My friends: Alistair Croll (BitCurrent, Year One Labs, GigaOM, Human 2.0, Solve For Interesting, the author of Complete Web Monitoring, Managing Bandwidth: Deploying QOS in Enterprise Networks and Lean Analytics), Hugh McGuire (PressBooks, LibriVox, iambik and co-author of Book: A Futurist’s Manifesto) and I decided that every week the three of us are going to share one link for one another (for a total of six links) that each individual feels the other person “must see”.

Check out these six links that we’re recommending to one another: 

  • Microelectronics And The Personal Computer – Alan C. Kay – Scientific American. “This was written in 1977. It’s way ahead of its time: ‘Rates of progress in microelectronics suggest that in about a decade many people will possess a notebook-size computer with the capacity of a large computer of today. What might such a system do for them?’ While we didn’t have good notebooks in 1987, this thinking was prescient. It just took forty years to get here. Most amazingly, he argues for the importance of nonsense and anthropomorphism in making computers useful: ‘It may seem almost sinful to discuss the simulation of nonsense. But only if we want to believe that what we know is correct and complete. History has not been kind to those who subscribe to this view. It is just this realm of ‘apparent nonsense’ that must be kept open for the developing minds of the future. Although the personal computer can be guided in any direction we choose. the real sin would be to make it act like a machine!'” (Alistair for Hugh).

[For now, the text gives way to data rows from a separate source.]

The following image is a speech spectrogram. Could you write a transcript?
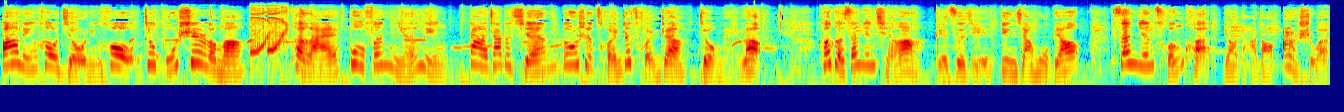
八零后、九零后就不是了吗？看来不分年龄，大家的钱都是存着存着就没了。可可三年前啊，给自己定下目标，三年存款要达到二十万。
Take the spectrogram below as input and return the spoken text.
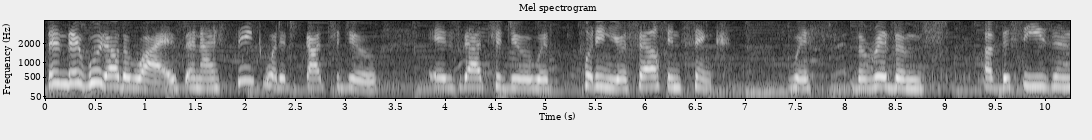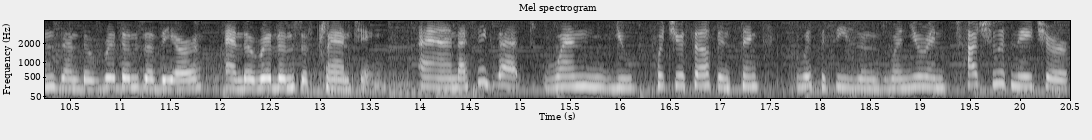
than they would otherwise. And I think what it's got to do is got to do with putting yourself in sync with the rhythms of the seasons and the rhythms of the earth and the rhythms of planting. And I think that when you put yourself in sync with the seasons, when you're in touch with nature,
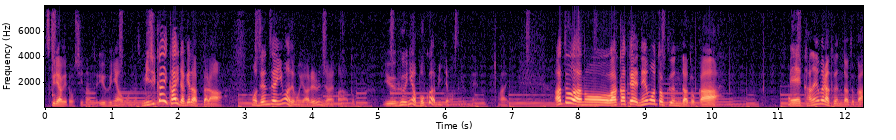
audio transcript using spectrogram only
作り上げてほしいなというふうには思います。短い回だけだったらもう全然今でもやれるんじゃないかなというふうには僕は見てますけどね、はい、あとはあのー、若手根本君だとかえー、金村君だとか、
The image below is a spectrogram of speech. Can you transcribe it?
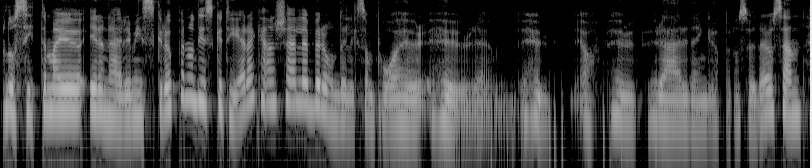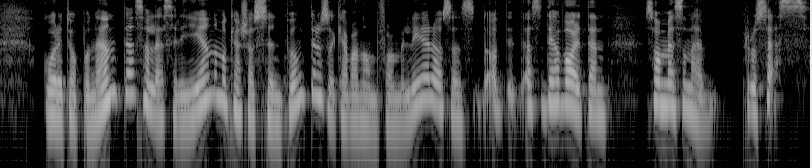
Då sitter man ju i den här remissgruppen och diskuterar kanske eller beroende liksom på hur, hur, eh, hur, ja, hur, hur det är i den gruppen och så vidare. Och sen går det till opponenten som läser igenom och kanske har synpunkter och så kan man omformulera och sen, alltså det har varit en, som en sån här process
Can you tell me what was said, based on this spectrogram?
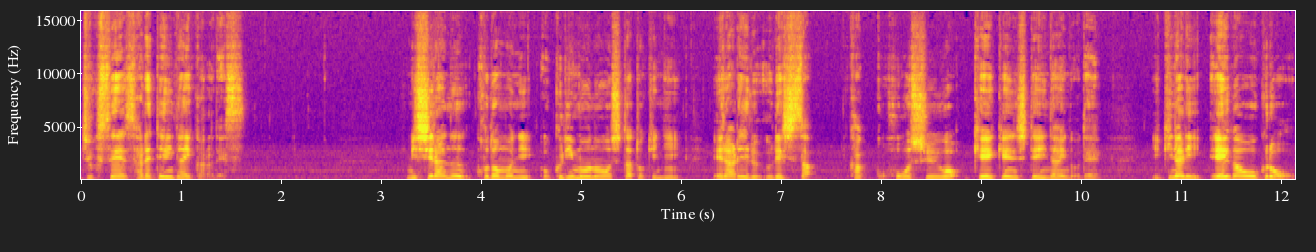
熟成されていないからです。見知らぬ子供に贈り物をした時に得られる嬉しさかっこ報酬を経験していないのでいきなり映画を送ろう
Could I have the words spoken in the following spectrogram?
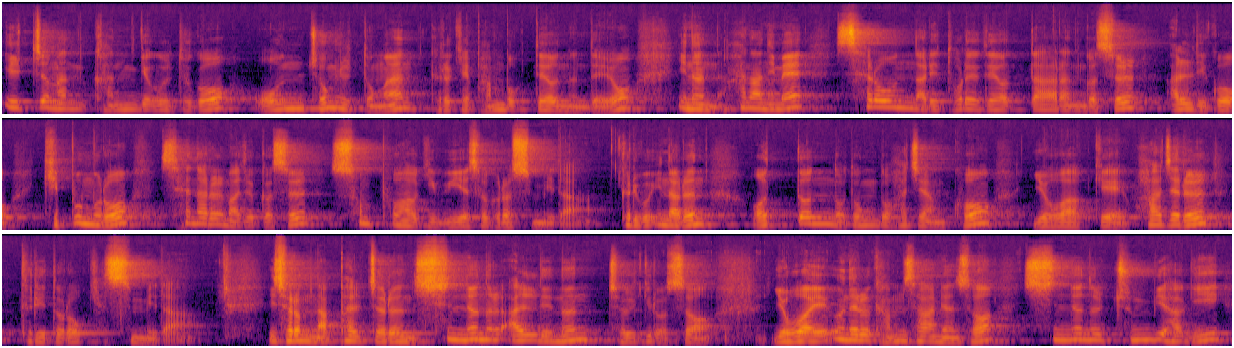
일정한 간격을 두고 온 종일 동안 그렇게 반복되었는데요. 이는 하나님의 새로운 날이 도래되었다라는 것을 알리고 기쁨으로 새 날을 맞을 것을 선포하기 위해서 그렇습니다. 그리고 이 날은 어떤 노동도 하지 않고 여호와께 화제를 드리도록 했습니다. 이처럼 나팔절은 신년을 알리는 절기로서 여호와의 은혜를 감사하면서 신년을 준비하기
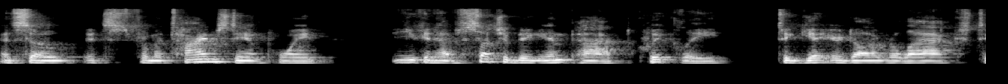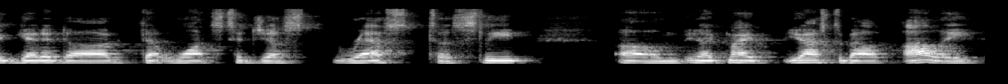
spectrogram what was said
And so it's from a time standpoint, you can have such a big impact quickly to get your dog relaxed, to get a dog that wants to just rest, to sleep. Um, you know, like my, you asked about Ollie,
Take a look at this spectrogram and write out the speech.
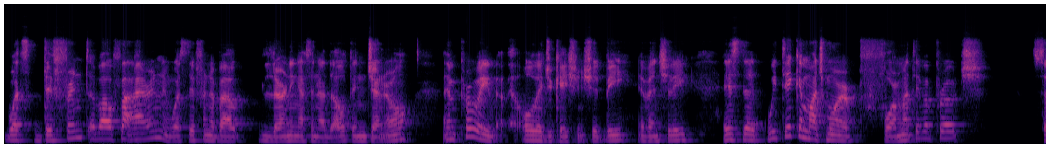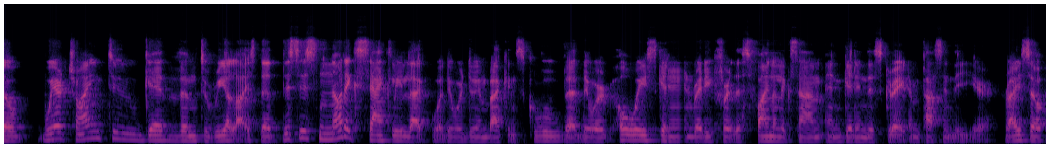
What's different about Flatiron and what's different about learning as an adult in general, and probably all education should be eventually, is that we take a much more formative approach so we're trying to get them to realize that this is not exactly like what they were doing back in school, that they were always getting ready for this final exam and getting this grade and passing the year, right? So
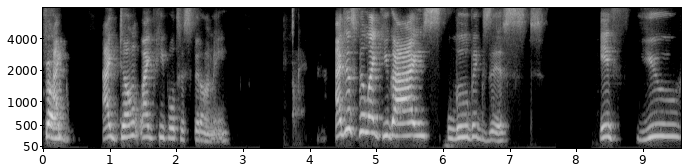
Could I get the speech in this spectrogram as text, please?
So I, I don't like people to spit on me. I just feel like you guys lube exist. If you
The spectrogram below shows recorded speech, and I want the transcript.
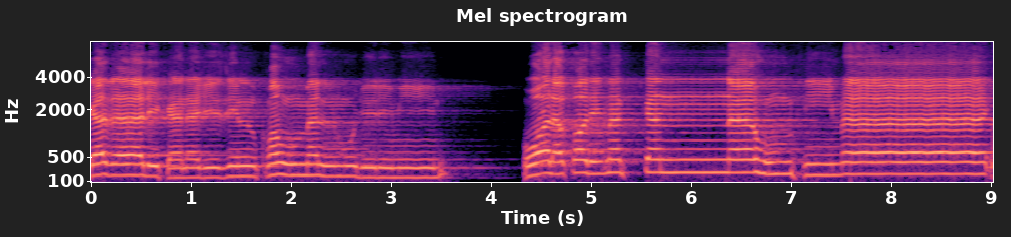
كذلك نجزي القوم المجرمين. ولقد مكناهم في ماء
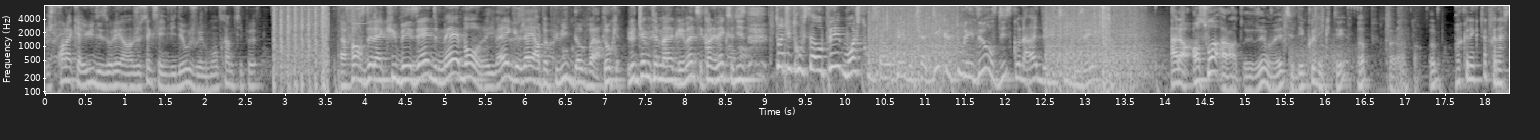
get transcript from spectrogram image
Je prends la KU, désolé, hein. je sais que c'est une vidéo où je vais vous montrer un petit peu la force de la QBZ, mais bon, il fallait que j'aille un peu plus vite, donc voilà. Donc, le Gentleman Agreement, c'est quand les mecs se disent « Toi, tu trouves ça OP Moi, je trouve ça OP. » Donc ça dit que tous les deux, on se dise qu'on arrête de l'utiliser. Alors, en soi, alors, c'est déconnecté. Hop, voilà, attends, hop, reconnecteur, connasse.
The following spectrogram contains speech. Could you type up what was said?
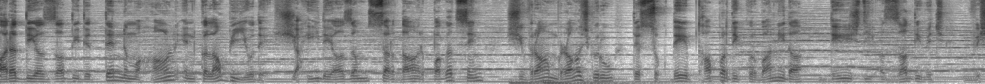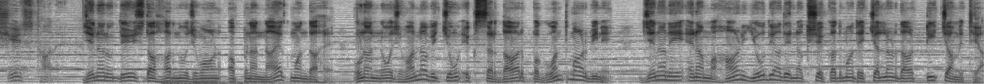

  • Spotify Is Perfecting the Art of the Playlist – Bloomberg BusinessWeek. “I hate myself for saying it, but Spotify‘s weekly discovery is amazing. Clearly there’s something right going on. With streaming music finally refilling the coffers of the music industry somewhat, and more scrutiny into onerous middlemen putting a greater percentage into artists’ pockets, there’s reason to hope. But only great curation can pull an artist from the dustbin of obscurity. Spotify uses math to do this; Apple uses human curation. And based on what’s on in my place, Spotify wins. Here’s why.” (Alistair for Mitch).

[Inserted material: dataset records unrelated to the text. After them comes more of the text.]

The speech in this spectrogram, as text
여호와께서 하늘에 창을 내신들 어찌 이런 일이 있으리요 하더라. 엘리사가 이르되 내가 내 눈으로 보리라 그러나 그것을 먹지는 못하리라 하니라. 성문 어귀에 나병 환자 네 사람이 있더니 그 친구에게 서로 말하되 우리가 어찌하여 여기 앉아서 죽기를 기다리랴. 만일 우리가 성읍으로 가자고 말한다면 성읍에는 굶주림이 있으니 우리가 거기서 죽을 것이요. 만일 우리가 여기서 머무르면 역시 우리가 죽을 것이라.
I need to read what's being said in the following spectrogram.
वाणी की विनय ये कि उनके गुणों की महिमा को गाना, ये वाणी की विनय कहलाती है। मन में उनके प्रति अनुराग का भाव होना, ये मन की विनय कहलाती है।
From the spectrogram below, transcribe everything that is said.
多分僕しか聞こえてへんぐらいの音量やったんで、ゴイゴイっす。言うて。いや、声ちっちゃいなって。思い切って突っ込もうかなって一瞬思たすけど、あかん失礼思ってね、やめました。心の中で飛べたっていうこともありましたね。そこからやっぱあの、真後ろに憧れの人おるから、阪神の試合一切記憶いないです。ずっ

  • This Week GQ Published A Sexist Climbing Piece, And Outdoor Research Stepped In With The Perfect Response – The Dyrt. “As the father of two young girls, who happen to have started taking rock climbing classes two weeks ago, I was both offended by GQ‘s article, and thrilled that Outdoor Research‘s blog took them to task in such a positive way.” (Hugh for Alistair).

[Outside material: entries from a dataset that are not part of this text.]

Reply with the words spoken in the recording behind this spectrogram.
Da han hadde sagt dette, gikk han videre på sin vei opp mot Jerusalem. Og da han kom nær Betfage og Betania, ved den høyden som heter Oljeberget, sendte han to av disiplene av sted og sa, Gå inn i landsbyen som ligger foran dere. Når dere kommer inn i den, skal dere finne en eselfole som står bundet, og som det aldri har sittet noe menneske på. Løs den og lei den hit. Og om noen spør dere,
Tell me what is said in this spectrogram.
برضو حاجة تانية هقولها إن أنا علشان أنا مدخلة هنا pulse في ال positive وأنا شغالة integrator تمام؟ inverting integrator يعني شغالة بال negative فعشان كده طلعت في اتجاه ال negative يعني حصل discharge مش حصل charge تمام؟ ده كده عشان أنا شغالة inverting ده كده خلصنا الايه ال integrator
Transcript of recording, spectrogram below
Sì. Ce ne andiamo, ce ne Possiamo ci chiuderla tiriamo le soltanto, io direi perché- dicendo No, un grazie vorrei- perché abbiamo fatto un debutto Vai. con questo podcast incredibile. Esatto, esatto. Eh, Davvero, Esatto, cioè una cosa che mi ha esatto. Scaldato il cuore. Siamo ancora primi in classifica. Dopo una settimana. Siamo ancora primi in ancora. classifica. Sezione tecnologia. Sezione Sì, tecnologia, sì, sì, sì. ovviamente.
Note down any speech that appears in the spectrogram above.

  • Revealed: How one Amazon Kindle scam made millions of dollars – ZDNet. “I don’t find this surprising, shocking, or particularly terrible. In general I think if you buy a ‘low quality’ book, then you didn’t do your due diligence. Still, it is a scam, a complex one, and it’s pretty interesting to see how it was engineered.” (Hugh for Mitch).
  • Earthquakes Will Be as Predictable as Hurricanes Thanks to AI – SingularityHUB. “Another really interesting application of technology. The thing with this one… that really freaks me out… is when these smart algorithms also pump out the fact-based data that says ‘hey, you’re living in a pretty dangerous piece of land.’ Then… then, what do we do?” (Mitch for Alistair).
  • Isaac Asimov Asks, “How Do People Get New Ideas?” – MIT Technology Review. “This is pretty amazing. Apparently, famed author, Isaac Asimov, wrote this piece on creativity in 1959. It had never been published. Until now.” (Mitch for Hugh).

Feel free to share these links and add your picks on Twitter, Facebook, in the comments below or wherever you play.